== INSTRUCTIONS TO FOLLOW ==
Every line below must be reproduced exactly. Copy them all.

Stored records:
···
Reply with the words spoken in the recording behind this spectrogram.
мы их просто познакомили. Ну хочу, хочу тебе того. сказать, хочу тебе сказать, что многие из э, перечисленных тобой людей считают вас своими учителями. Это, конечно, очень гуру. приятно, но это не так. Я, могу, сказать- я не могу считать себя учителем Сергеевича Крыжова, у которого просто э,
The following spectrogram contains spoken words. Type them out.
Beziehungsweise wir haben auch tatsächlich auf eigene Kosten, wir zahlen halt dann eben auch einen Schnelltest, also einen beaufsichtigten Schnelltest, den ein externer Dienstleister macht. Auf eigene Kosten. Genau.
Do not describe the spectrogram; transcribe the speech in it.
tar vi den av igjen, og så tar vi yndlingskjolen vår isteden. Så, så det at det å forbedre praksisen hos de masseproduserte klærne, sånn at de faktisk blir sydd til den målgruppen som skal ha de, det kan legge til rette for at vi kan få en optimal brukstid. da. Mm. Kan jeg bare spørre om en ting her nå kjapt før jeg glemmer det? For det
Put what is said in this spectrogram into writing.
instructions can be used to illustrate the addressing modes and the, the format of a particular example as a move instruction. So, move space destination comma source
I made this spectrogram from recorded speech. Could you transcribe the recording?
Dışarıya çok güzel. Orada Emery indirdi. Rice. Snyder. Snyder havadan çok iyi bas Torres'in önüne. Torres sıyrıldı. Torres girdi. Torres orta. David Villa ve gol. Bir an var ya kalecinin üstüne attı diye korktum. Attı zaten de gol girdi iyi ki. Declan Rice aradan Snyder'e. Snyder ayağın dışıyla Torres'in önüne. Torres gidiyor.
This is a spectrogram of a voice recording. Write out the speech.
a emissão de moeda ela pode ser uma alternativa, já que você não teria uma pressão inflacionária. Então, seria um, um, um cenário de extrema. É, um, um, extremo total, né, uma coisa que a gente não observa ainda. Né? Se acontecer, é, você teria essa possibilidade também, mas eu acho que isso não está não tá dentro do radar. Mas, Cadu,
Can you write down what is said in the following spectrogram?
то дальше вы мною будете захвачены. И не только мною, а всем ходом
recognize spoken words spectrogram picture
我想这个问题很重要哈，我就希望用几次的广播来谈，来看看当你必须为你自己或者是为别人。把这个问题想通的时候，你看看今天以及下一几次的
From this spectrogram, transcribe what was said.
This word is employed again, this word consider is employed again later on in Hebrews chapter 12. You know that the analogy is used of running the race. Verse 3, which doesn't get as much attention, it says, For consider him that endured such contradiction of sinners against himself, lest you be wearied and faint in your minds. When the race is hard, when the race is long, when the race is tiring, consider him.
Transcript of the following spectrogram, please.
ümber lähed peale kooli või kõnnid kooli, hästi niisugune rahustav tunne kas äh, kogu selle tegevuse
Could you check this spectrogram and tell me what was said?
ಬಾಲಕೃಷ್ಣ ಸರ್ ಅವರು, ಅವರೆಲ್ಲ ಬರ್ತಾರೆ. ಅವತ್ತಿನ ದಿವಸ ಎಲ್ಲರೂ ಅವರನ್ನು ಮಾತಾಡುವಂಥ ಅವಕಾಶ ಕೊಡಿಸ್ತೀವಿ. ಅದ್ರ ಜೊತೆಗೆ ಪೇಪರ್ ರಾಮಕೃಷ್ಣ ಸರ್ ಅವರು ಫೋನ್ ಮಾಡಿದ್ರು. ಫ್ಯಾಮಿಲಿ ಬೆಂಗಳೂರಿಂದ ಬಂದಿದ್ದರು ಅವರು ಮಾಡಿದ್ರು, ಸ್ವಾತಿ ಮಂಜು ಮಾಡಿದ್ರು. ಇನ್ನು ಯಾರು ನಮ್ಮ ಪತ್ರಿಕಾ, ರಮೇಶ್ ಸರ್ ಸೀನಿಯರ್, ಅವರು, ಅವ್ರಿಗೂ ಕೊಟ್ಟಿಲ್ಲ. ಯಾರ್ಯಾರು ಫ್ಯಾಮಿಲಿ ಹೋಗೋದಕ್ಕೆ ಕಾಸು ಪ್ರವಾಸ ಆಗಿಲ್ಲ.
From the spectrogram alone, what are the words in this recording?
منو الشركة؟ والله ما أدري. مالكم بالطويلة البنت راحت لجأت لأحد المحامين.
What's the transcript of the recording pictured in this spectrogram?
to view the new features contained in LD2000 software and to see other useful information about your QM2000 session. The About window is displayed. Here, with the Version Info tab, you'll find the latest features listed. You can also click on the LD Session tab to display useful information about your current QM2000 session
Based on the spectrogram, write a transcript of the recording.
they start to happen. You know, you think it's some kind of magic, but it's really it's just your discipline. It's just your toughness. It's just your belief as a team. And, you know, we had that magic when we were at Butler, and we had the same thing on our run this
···
== TASK RESULT ==
Reply with the words spoken in the recording behind this spectrogram.
мы их просто познакомили. Ну хочу, хочу тебе того. сказать, хочу тебе сказать, что многие из э, перечисленных тобой людей считают вас своими учителями. Это, конечно, очень гуру. приятно, но это не так. Я, могу, сказать- я не могу считать себя учителем Сергеевича Крыжова, у которого просто э,
The following spectrogram contains spoken words. Type them out.
Beziehungsweise wir haben auch tatsächlich auf eigene Kosten, wir zahlen halt dann eben auch einen Schnelltest, also einen beaufsichtigten Schnelltest, den ein externer Dienstleister macht. Auf eigene Kosten. Genau.
Do not describe the spectrogram; transcribe the speech in it.
tar vi den av igjen, og så tar vi yndlingskjolen vår isteden. Så, så det at det å forbedre praksisen hos de masseproduserte klærne, sånn at de faktisk blir sydd til den målgruppen som skal ha de, det kan legge til rette for at vi kan få en optimal brukstid. da. Mm. Kan jeg bare spørre om en ting her nå kjapt før jeg glemmer det? For det
Put what is said in this spectrogram into writing.
instructions can be used to illustrate the addressing modes and the, the format of a particular example as a move instruction. So, move space destination comma source
I made this spectrogram from recorded speech. Could you transcribe the recording?
Dışarıya çok güzel. Orada Emery indirdi. Rice. Snyder. Snyder havadan çok iyi bas Torres'in önüne. Torres sıyrıldı. Torres girdi. Torres orta. David Villa ve gol. Bir an var ya kalecinin üstüne attı diye korktum. Attı zaten de gol girdi iyi ki. Declan Rice aradan Snyder'e. Snyder ayağın dışıyla Torres'in önüne. Torres gidiyor.
This is a spectrogram of a voice recording. Write out the speech.
a emissão de moeda ela pode ser uma alternativa, já que você não teria uma pressão inflacionária. Então, seria um, um, um cenário de extrema. É, um, um, extremo total, né, uma coisa que a gente não observa ainda. Né? Se acontecer, é, você teria essa possibilidade também, mas eu acho que isso não está não tá dentro do radar. Mas, Cadu,
Can you write down what is said in the following spectrogram?
то дальше вы мною будете захвачены. И не только мною, а всем ходом
recognize spoken words spectrogram picture
我想这个问题很重要哈，我就希望用几次的广播来谈，来看看当你必须为你自己或者是为别人。把这个问题想通的时候，你看看今天以及下一几次的
From this spectrogram, transcribe what was said.
This word is employed again, this word consider is employed again later on in Hebrews chapter 12. You know that the analogy is used of running the race. Verse 3, which doesn't get as much attention, it says, For consider him that endured such contradiction of sinners against himself, lest you be wearied and faint in your minds. When the race is hard, when the race is long, when the race is tiring, consider him.
Transcript of the following spectrogram, please.
ümber lähed peale kooli või kõnnid kooli, hästi niisugune rahustav tunne kas äh, kogu selle tegevuse
Could you check this spectrogram and tell me what was said?
ಬಾಲಕೃಷ್ಣ ಸರ್ ಅವರು, ಅವರೆಲ್ಲ ಬರ್ತಾರೆ. ಅವತ್ತಿನ ದಿವಸ ಎಲ್ಲರೂ ಅವರನ್ನು ಮಾತಾಡುವಂಥ ಅವಕಾಶ ಕೊಡಿಸ್ತೀವಿ. ಅದ್ರ ಜೊತೆಗೆ ಪೇಪರ್ ರಾಮಕೃಷ್ಣ ಸರ್ ಅವರು ಫೋನ್ ಮಾಡಿದ್ರು. ಫ್ಯಾಮಿಲಿ ಬೆಂಗಳೂರಿಂದ ಬಂದಿದ್ದರು ಅವರು ಮಾಡಿದ್ರು, ಸ್ವಾತಿ ಮಂಜು ಮಾಡಿದ್ರು. ಇನ್ನು ಯಾರು ನಮ್ಮ ಪತ್ರಿಕಾ, ರಮೇಶ್ ಸರ್ ಸೀನಿಯರ್, ಅವರು, ಅವ್ರಿಗೂ ಕೊಟ್ಟಿಲ್ಲ. ಯಾರ್ಯಾರು ಫ್ಯಾಮಿಲಿ ಹೋಗೋದಕ್ಕೆ ಕಾಸು ಪ್ರವಾಸ ಆಗಿಲ್ಲ.
From the spectrogram alone, what are the words in this recording?
منو الشركة؟ والله ما أدري. مالكم بالطويلة البنت راحت لجأت لأحد المحامين.
What's the transcript of the recording pictured in this spectrogram?
to view the new features contained in LD2000 software and to see other useful information about your QM2000 session. The About window is displayed. Here, with the Version Info tab, you'll find the latest features listed. You can also click on the LD Session tab to display useful information about your current QM2000 session
Based on the spectrogram, write a transcript of the recording.
they start to happen. You know, you think it's some kind of magic, but it's really it's just your discipline. It's just your toughness. It's just your belief as a team. And, you know, we had that magic when we were at Butler, and we had the same thing on our run this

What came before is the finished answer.